The project was a process of decoding the absence of Chicano representation in the archives. Her research focused on how Chicanos and other identities are reduced when they are lumped together under a single “multicultural” identity.
For example, she said, a 1990 GW recruitment document for “multicultural student populations” does not mention a single specific group of students. This lack of naming is an example of how individual cultural and ethnic identities are generally categorized as “other” by the term multicultural, she said.
Graduate Student Amanda Figueroa discussed the political nature of the Chicano identity in her presentation.
“What the archive preserves through this document is the institutional memory of wanting to reach these populations,” Ms. Figueroa said.
Additionally, coverage of the 1968 “Poor People’s Campaign” in D.C. by GW’s student-run newspaper the GW Hatchet avoids any mention of Chicano organizers such as Corky Gonzalez and Reies Tijerina, Ms. Figueroa said.
“Gonzalez and Tijerina felt that race and class were inexorably linked and could not be dealt with as separate issues,” Ms. Figueroa said. “Their leadership in this campaign contributed to that focus, but in the University Archives we can only find that message recorded from the mouths of student newspaper writers.”
Religion in Academics and Practice
Mr. Lisbon said he was drawn to the topic of religion because of his own relationship with it. As an active leader in GW campus ministry, he had a nagging feeling religion was being overlooked.
“Rather than celebrating faith, we often tend to downplay it because of the negative connotations that it has in modern society,” Mr. Lisbon said.
In his research, Mr. Lisbon tracked the level and type of participation in religious communities at GW through archival materials such as photos of chapel services and prep materials for “Religion in Student Life Week.”
He also interviewed Dewey Wallace, GW professor emeritus of Christianity and religion in America. Dr. Wallace proved an invaluable source because he kept a detailed collection of his work and the work of GW students, Mr. Lisbon said.
The project begins with the founding of GW by Baptist missionary Luther W. Rice in 1821 and includes the history of the university’s only chaplain, Steven R. Sizoo, and an exploration of the struggle of the Religion Department to find its footing between religious practice and study.
Map of GW circa 1950.
“There was this idea that ‘we need to keep people in the tradition they were raised in,’” Mr. Lisbon said. “The religion department didn’t know where they fit in, but eventually focused exclusively on academics.”

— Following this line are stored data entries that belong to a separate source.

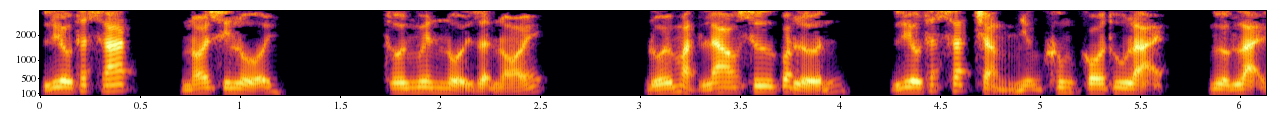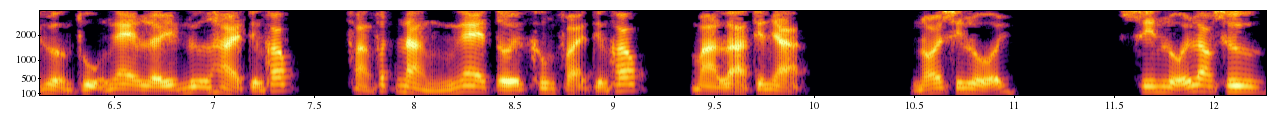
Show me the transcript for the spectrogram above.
Liêu thất sát, nói xin lỗi. Thôi nguyên nổi giận nói. Đối mặt lao sư quá lớn, liêu thất sát chẳng những không có thu lại, ngược lại hưởng thụ nghe lấy nữ hải tiếng khóc phản phất nàng nghe tới không phải tiếng khóc, mà là tiên nhạc. Nói xin lỗi. Xin lỗi lao sư,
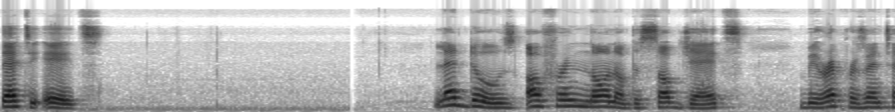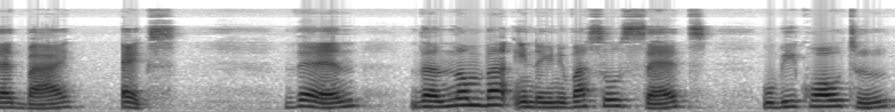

A striking element of the history is the “all-faith religious center” proposed by former GW President Thomas Henry Carol in 1961 as a meeting place for all religious communities. The project was canceled when Mr. Carol suddenly died in 1964, Mr. Lisbon said.
Though it was never built, the university archives preserves the idea of an all-faith center at the university.
Mr. Lisbon explained that the university focused mainly on Christianity and Judaism until the mid-1960s when Eastern religions took a more prominent place in university culture. From 1975 to the late 1990s, college campuses became increasingly secular.
Today there is vibrant but less prominent community of 10 religious groups on campus, he said.
“Doing this research gave me a lot of anxiety about the religious community at GW,” Mr. Lisbon said. “What I found was that there are a lot of places where you can find religious conversation and intersectional conversation here at GW, but you have to look for it.”